This is an example of what I sometimes do…this has been a favorite 8×10 painting that I did several years ago (the one on the right is the first edition). I think it was one of the first times that I really tried to push my colors to be brighter and bolder than what I was seeing in my reference pic. As I have gotten older, I have come to enjoy that brighter array of color rather than all muted tones. So I really liked leaving this bright.
As time went on, I wanted to tone it down just a little, and play with some of the techniques that I had learned regarding color schemes. I have to say I am very happy with the results. Do you have a preference?
I’m particularly fond of these two paintings. I have always thought clouds were very difficult to capture correctly. On the days that I attempted these clouds they were moving very slowly and not changing much at all. I thought it would be the perfect time to give it a try. I was very happy with the way they looked warm and dimensional and not just white and flat. They were both done in my yard, which was also an advantage as I am still learning this process. I still like the security of being alone in my yard and not out among the public eye.
This piece is 10x 8 inches and was mostly done outside on location. I did do some adjustments when I got it back to the studio, but this was my most challenging paintings outside. I particularly like the contrast of the greens with the maroon in the tree bark on the spruce trees here. This is a very typical scene here in Juneau.
This piece measures 8×24 inch and sold at a recent showing at the Juneau Artists Gallery which I belong to. It is an artists co operative gallery. Sunshine Cove is one of my favorite spots here in Juneau. These little islands are just a little way from shore, but just far enough to give them a wonderful distance to be viewed. The roadside is also quite a bit above sea level, so that also lends to wonderful viewing. And the Chilkat Range of mountains on the far side are just spectacular as a backdrop.
I did this 8×6 inch oil on panel for a friend of mine. I couldn’t resist the beautiful light bouncing around on the fabric in contrast with the coarseness of the meadow. And I thought it was so cute that she was also barefoot, which you can just see the tips of her toes peaking out from under her dress. This was just a total pleasure to do! This is still one of my all time favorite little paintings.
Each of these little sweethearts measures 2×2 inches. I especially enjoy painting them on the black background.
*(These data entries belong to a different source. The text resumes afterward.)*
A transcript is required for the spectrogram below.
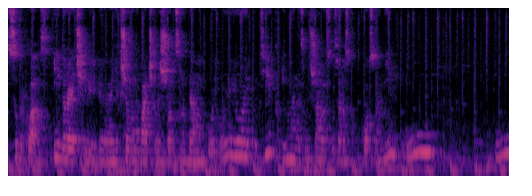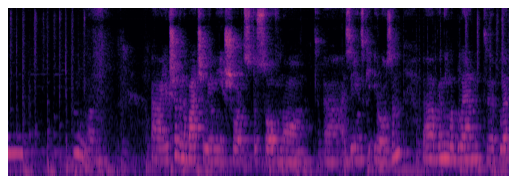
супер клас. І, до речі, е, якщо ви не бачили шортс на тему ой ой ой потік, і в мене змішалося зараз кокос ваніль. У, у, ну ладно. Якщо ви не бачили мій шорт стосовно Зелінський і Розен Ваніла Бленд, Black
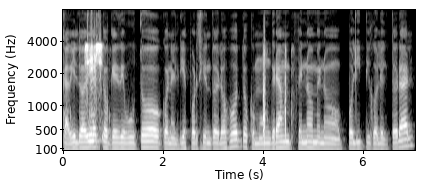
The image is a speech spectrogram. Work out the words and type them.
Cabildo Abierto que debutó con el 10% de los votos como un gran fenómeno político electoral.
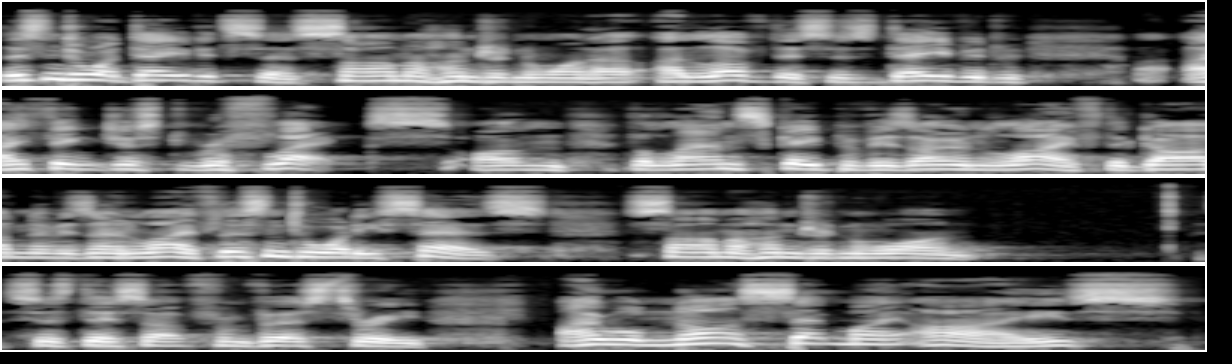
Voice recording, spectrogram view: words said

They just have more pizazz some how. Most of these were done as little Christmas ornaments but I guarantee that the owners don’t put them away after the holidays.
This time I worked on more challenging mountain views from the back yard. I tried these views many times with a variety of success and failure. The pic on the left, I feel is more of a success, and the one on the right sort of ok. It is very tricky to learn to paint lots of tree branches, especially when they are covering distant objects that are peaking through them. The process of learning can sometimes seem insurmountable. There are times when one wants to just totally give up. It is very important to realize that the learning process is a long journey. Personally, when I started painting many years ago, I determined that I was going to do my very best to enjoy all the steps along the way. For the most part, I can say that I do enjoy it. But every once in a while there has been times of absolute discouragement and frustration. It’s imperative to push on through these time and not to give up. Sometimes I go back to a so called failed attempt and re work it. Overall I have learned a lot from this process. But once in a while I just have to toss the picture because it is too frustrating to look at any more (= That’s just the way it goes. And everyone goes through these times.
These are two more attempts at painting the mountains in my front yard en plein air. I really like the lighting that I was able to capture in the first one. It looks really warm and filled with light bouncing off other areas. The paintings are oil on board and measure 6×6 and 6×8 which are good sizes to use when beginning to learn to paint outside.
It would be possible to paint these mountains many, many times without ever repeating the look. They look a bit different every single day. So I actually took advantage of this fact to get in some practice using my outdoor painting set up. I definitely was learning a lot.
I tried plein air for the first time in 2020 and definitely fell in love with it. Other things took precedence over getting outside as much as would have liked but I made it a goal to get out a lot more in 2021. Early in the year I got out a lot then our weather turned very rainy, but I will share several of my experiences in the next few posts.
Here is one of my experiences getting outside to paint en plein air (meaning on location or out on location). This is Thunder Mountain which is right outside my front windows. So I did this in the front yard. It was helpful to get some practice close to home as I was leaning. It is very challenging to paint outside. So small steps can make it a lot more manageable.
My studio window looks out over our vegetable garden and on this particular, and rare sunny morning, I just had to capture the intense warm light shed upon it. I love the changing light on it whether it is cloudy or sunny, but this was irresistible! It is 6×6 oil on gesso board